Collected data entries:
▼
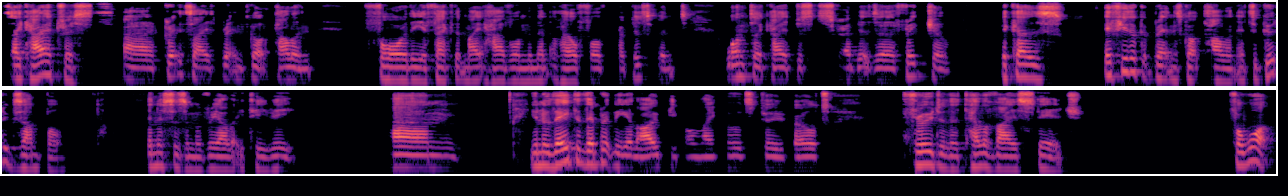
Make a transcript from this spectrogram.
psychiatrists uh, criticise Britain's Got Talent for the effect it might have on the mental health of participants. One psychiatrist described it as a freak show because if you look at Britain's Got Talent, it's a good example of cynicism of reality TV. Um, you know, they deliberately allow people like those two girls through to the televised stage. For what?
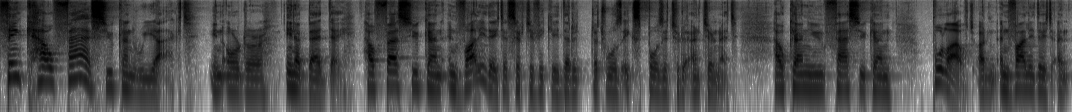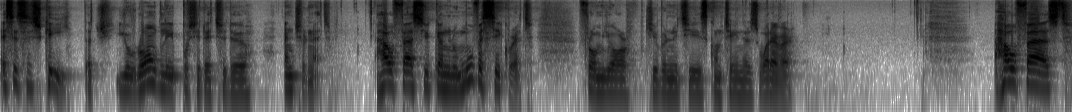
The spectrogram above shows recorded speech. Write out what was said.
think how fast you can react in order in a bad day, how fast you can invalidate a certificate that, that was exposed to the internet, how can you fast you can pull out and invalidate an SSH key that you wrongly pushed it to the internet, how fast you can remove a secret from your Kubernetes containers, whatever, how fast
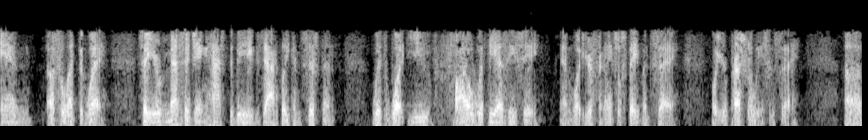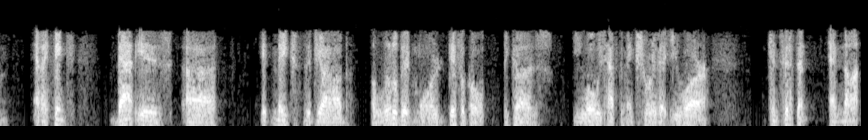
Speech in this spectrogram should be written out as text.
in a selected way. So your messaging has to be exactly consistent with what you've filed with the SEC and what your financial statements say, what your press releases say. Um, and I think that is, uh, it makes the job a little bit more difficult because you always have to make sure that you are consistent and not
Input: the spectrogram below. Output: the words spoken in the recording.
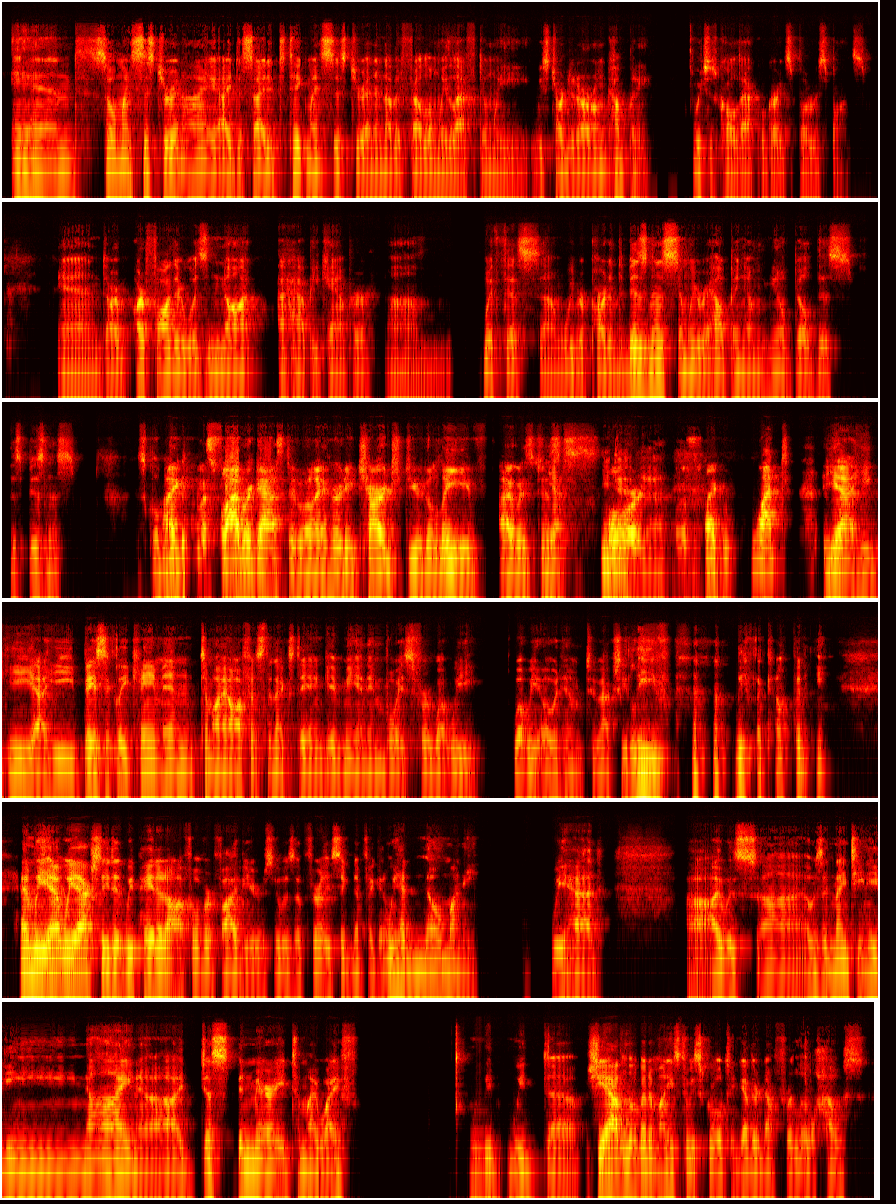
And so my sister and I, I decided to take my sister and another fellow, and we left, and we we started our own company, which is called AquaGuard Spill Response. And our our father was not a happy camper. Um, with this. Um, we were part of the business, and we were helping him, you know, build this this business. This global. I was flabbergasted when I heard he charged you to leave. I was just yes, floored. yeah. I was like, what? Yeah, he, he yeah he basically came in to my office the next day and gave me an invoice for what we what we owed him to actually leave leave the company. And we we actually did. We paid it off over five years. It was a fairly significant. We had no money. We had uh, I was uh, I was in 1989. Uh, I'd just been married to my wife. We we uh, she had a little bit of money, so we scrolled together enough for a little house,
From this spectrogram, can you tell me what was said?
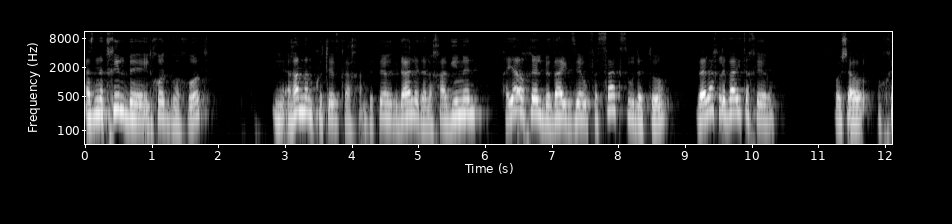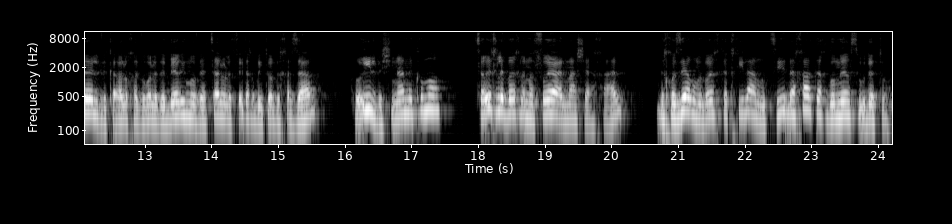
אז נתחיל בהלכות ברכות. הרמב"ם כותב ככה, בפרק ד' הלכה ג' היה אוכל בבית זה ופסק סעודתו והלך לבית אחר. או שהאוכל וקרא לו חברו לדבר עמו ויצא לו לפתח ביתו וחזר, הואיל ושינה מקומו, צריך לברך למפרע על מה שאכל, וחוזר ומברך כתחילה המוציא, ואחר כך גומר סעודתו.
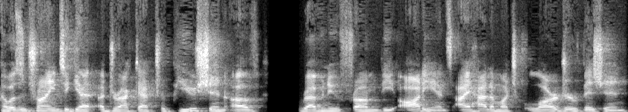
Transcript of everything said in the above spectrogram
I wasn't trying to get a direct attribution of revenue from the audience. I had a much larger vision,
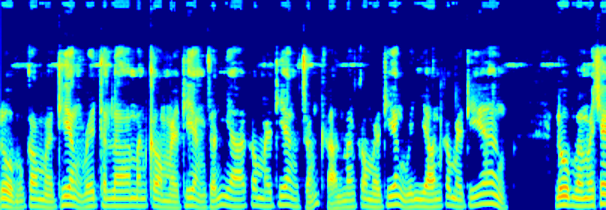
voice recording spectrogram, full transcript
รูปมันก็ไม่เที่ยงเวทนามันก็ไม่เที่ยงสัญญาก็ไม่เที่ยงสังขารมันก็ไม่เที่ยงวิญญาณก็ไม่เที่ยง รูปมันไม่ใช่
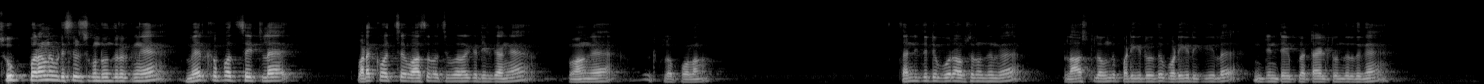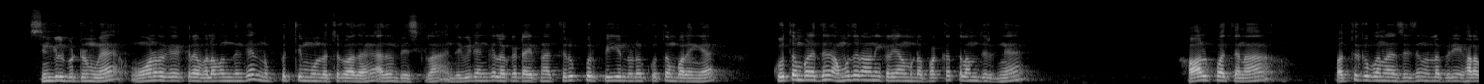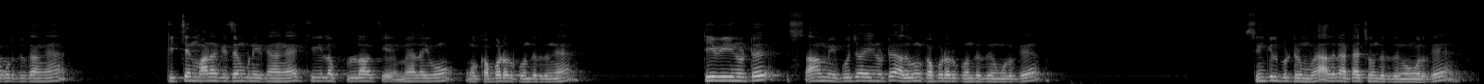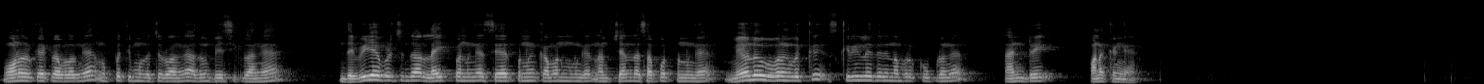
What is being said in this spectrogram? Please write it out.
சூப்பரான வீடு கொண்டு வந்திருக்குங்க. மேற்கு சைட்டில் வடக்கு வச்ச வாசல் வச்ச மாதிரி கட்டியிருக்காங்க. வாங்க வீட்டுக்குள்ளே போகலாம் தண்ணி தொட்டி பூரா ஆப்ஷன் வந்துருங்க. லாஸ்ட்டில் வந்து படிக்கட்டு வருது. படிக்கடிக்கையில் இந்தியன் டைப்பில் டாய்லெட் வந்துடுதுங்க சிங்கிள் பெட்ரூமுங்க. ஓனர் கேட்குற விலை வந்துங்க முப்பத்தி மூணு லட்ச ரூபா தாங்க. அதுவும் பேசிக்கலாம். இந்த வீடு எங்கே லொக்கேட் ஆகிருக்குன்னா திருப்பூர் பிஎன்டோட கூத்தம்பாளையங்க. கூத்தம்பாளையத்தில் அமுதராணி கல்யாணம் மண்டபம் பக்கத்தில் அமைஞ்சிருக்குங்க. ஹால் பார்த்தேன்னா பத்துக்கு பதினாறு சைஸ் நல்ல பெரிய ஹாலாக கொடுத்துருக்காங்க. கிச்சன் மாடர்ன் கிச்சன் பண்ணியிருக்காங்க. கீழே ஃபுல்லாக கீ மேலேயும் உங்களுக்கு கப்போர்ட் ஒர்க் வந்துடுதுங்க டிவி யூனிட்டு சாமி பூஜா யூனிட்டு அதுவும் கப்போர்ட் ஒர்க் வந்துடுது உங்களுக்கு. சிங்கிள் பெட்ரூம் அதில் அட்டாச் வந்துடுதுங்க உங்களுக்கு. ஓனர் கேட்குறவங்க முப்பத்தி மூணு லட்ச ரூபாங்க அதுவும் பேசிக்கலாங்க. இந்த வீடியோ பிடிச்சிருந்தா லைக் பண்ணுங்கள் ஷேர் பண்ணுங்கள் கமெண்ட் பண்ணுங்கள் நம்ம சேனலை சப்போர்ட் பண்ணுங்கள் மேலும் விவரங்களுக்கு ஸ்க்ரீனில் தெரிய நம்பருக்கு கூப்பிடுங்க. நன்றி வணக்கங்க.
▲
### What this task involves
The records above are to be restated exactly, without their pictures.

### Task output
Make a transcript from this spectrogram.
psychiatrists uh, criticise Britain's Got Talent for the effect it might have on the mental health of participants. One psychiatrist described it as a freak show because if you look at Britain's Got Talent, it's a good example of cynicism of reality TV. Um, you know, they deliberately allow people like those two girls through to the televised stage. For what?
The spectrogram above shows recorded speech. Write out what was said.
think how fast you can react in order in a bad day, how fast you can invalidate a certificate that, that was exposed to the internet, how can you fast you can pull out and invalidate an SSH key that you wrongly pushed it to the internet, how fast you can remove a secret from your Kubernetes containers, whatever, how fast
Speech in this spectrogram should be written out as text.
in a selected way. So your messaging has to be exactly consistent with what you've filed with the SEC and what your financial statements say, what your press releases say. Um, and I think that is, uh, it makes the job a little bit more difficult because you always have to make sure that you are consistent and not
Input: the spectrogram below. Output: the words spoken in the recording.
And so my sister and I, I decided to take my sister and another fellow, and we left, and we we started our own company, which is called AquaGuard Spill Response. And our our father was not a happy camper. Um, with this. Um, we were part of the business, and we were helping him, you know, build this this business. This global. I was flabbergasted when I heard he charged you to leave. I was just yes, floored. yeah. I was like, what? Yeah, he, he yeah he basically came in to my office the next day and gave me an invoice for what we what we owed him to actually leave leave the company. And we we actually did. We paid it off over five years. It was a fairly significant. We had no money. We had uh, I was uh, I was in 1989. Uh, I'd just been married to my wife. We we uh, she had a little bit of money, so we scrolled together enough for a little house,
From this spectrogram, can you tell me what was said?
אז נתחיל בהלכות ברכות. הרמב"ם כותב ככה, בפרק ד' הלכה ג' היה אוכל בבית זה ופסק סעודתו והלך לבית אחר. או שהאוכל וקרא לו חברו לדבר עמו ויצא לו לפתח ביתו וחזר, הואיל ושינה מקומו, צריך לברך למפרע על מה שאכל, וחוזר ומברך כתחילה המוציא, ואחר כך גומר סעודתו.
Transcript of everything said in the above spectrogram
I wasn't trying to get a direct attribution of revenue from the audience. I had a much larger vision,
voice recording spectrogram, full transcript
รูปมันก็ไม่เที่ยงเวทนามันก็ไม่เที่ยงสัญญาก็ไม่เที่ยงสังขารมันก็ไม่เที่ยงวิญญาณก็ไม่เที่ยง รูปมันไม่ใช่
What is being said in this spectrogram? Please write it out.
சூப்பரான வீடு கொண்டு வந்திருக்குங்க. மேற்கு சைட்டில் வடக்கு வச்ச வாசல் வச்ச மாதிரி கட்டியிருக்காங்க. வாங்க வீட்டுக்குள்ளே போகலாம் தண்ணி தொட்டி பூரா ஆப்ஷன் வந்துருங்க. லாஸ்ட்டில் வந்து படிக்கட்டு வருது. படிக்கடிக்கையில் இந்தியன் டைப்பில் டாய்லெட் வந்துடுதுங்க சிங்கிள் பெட்ரூமுங்க. ஓனர் கேட்குற விலை வந்துங்க முப்பத்தி மூணு லட்ச ரூபா தாங்க. அதுவும் பேசிக்கலாம். இந்த வீடு எங்கே லொக்கேட் ஆகிருக்குன்னா திருப்பூர் பிஎன்டோட கூத்தம்பாளையங்க. கூத்தம்பாளையத்தில் அமுதராணி கல்யாணம் மண்டபம் பக்கத்தில் அமைஞ்சிருக்குங்க. ஹால் பார்த்தேன்னா பத்துக்கு பதினாறு சைஸ் நல்ல பெரிய ஹாலாக கொடுத்துருக்காங்க. கிச்சன் மாடர்ன் கிச்சன் பண்ணியிருக்காங்க. கீழே ஃபுல்லாக கீ மேலேயும் உங்களுக்கு கப்போர்ட் ஒர்க் வந்துடுதுங்க டிவி யூனிட்டு சாமி பூஜா யூனிட்டு அதுவும் கப்போர்ட் ஒர்க் வந்துடுது உங்களுக்கு. சிங்கிள் பெட்ரூம் அதில் அட்டாச் வந்துடுதுங்க உங்களுக்கு. ஓனர் கேட்குறவங்க முப்பத்தி மூணு லட்ச ரூபாங்க அதுவும் பேசிக்கலாங்க. இந்த வீடியோ பிடிச்சிருந்தா லைக் பண்ணுங்கள் ஷேர் பண்ணுங்கள் கமெண்ட் பண்ணுங்கள் நம்ம சேனலை சப்போர்ட் பண்ணுங்கள் மேலும் விவரங்களுக்கு ஸ்க்ரீனில் தெரிய நம்பருக்கு கூப்பிடுங்க. நன்றி வணக்கங்க.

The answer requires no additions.